And though you may be tempted, don’t let that mask dry to a tight, crack- ing finish. “You want to remove your face mask while it’s still damp and tacky to the touch,” says Gohara. “By the time it’s completely dry, the mask has over-stripped your skin, and can lead to barrier damage, irritation and dryness.” Now, go forth… and mask.


Rather DIY than buy? Create one of these easy clay-based beautifiers right in the comfort of your own bathroom.

Dry Shampoo


1 cup bentonite clay
1 cup cornstarch Cocoa powder (blondes should omit) 5-10 drops of an essential oil of your choice


1. Pour bentonite clay and cornstarch into a large bowl and mix with a spatula until combined. 2. Add the cocoa powder sparingly, mixing until you create the shade you need. 3. Place a few drops of the essential oil into the bowl, depending on how strong you want the scent to be. Pour into a glass or plastic bottle.


Sprinkle a dusting of the powder onto your roots to absorb excess oil and give your hair some added volume.

Face Mask


1 teaspoon bentonite clay 2 drops calendula essential oil
1 tablespoon ground oats 1 teaspoon water


1. Mix the bentonite clay and calendula essential oil in a bowl. Add the ground oats.
2. Add enough warm water to thin out the paste slightly and add the lavender essential oil.


Immediately apply to face and neck in a circular motion, avoiding the eyes.

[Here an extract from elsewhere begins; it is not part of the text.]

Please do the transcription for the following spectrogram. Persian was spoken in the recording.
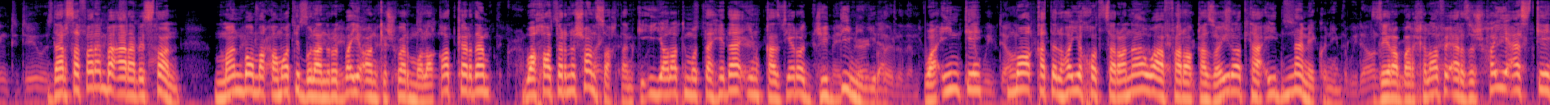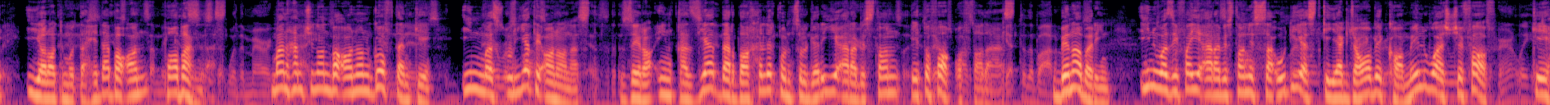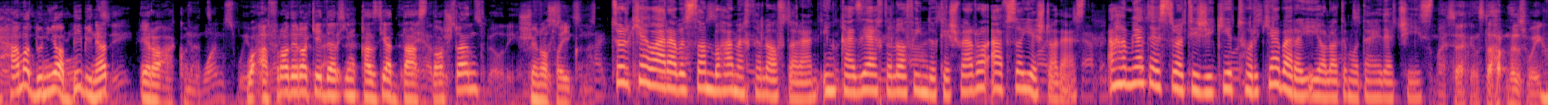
در سفرم به عربستان من با مقامات بلند رتبه آن کشور ملاقات کردم و خاطر نشان ساختم که ایالات متحده این قضیه را جدی می‌گیرد و اینکه ما قتل های خودسرانه و فراقضایی را تایید نمی کنیم زیرا برخلاف ارزش هایی است که ایالات متحده با آن پابند است. من همچنان به آنان گفتم که این مسئولیت آنان است زیرا این قضیه در داخل کنسولگری عربستان اتفاق افتاده است. بنابراین این وظیفه عربستان سعودی است که یک جواب کامل و شفاف که همه دنیا ببیند ارائه کند و افراد را که در این قضیه دست داشتند شناسایی کند. ترکیه و عربستان با هم اختلاف دارند. این قضیه اختلاف این دو کشور را افزایش داده است. اهمیت استراتژیکی ترکیه برای ایالات متحده چیست؟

Leave on until mask begins to dry but is slightly damp to the touch. Rinse with warm water and a wash cloth.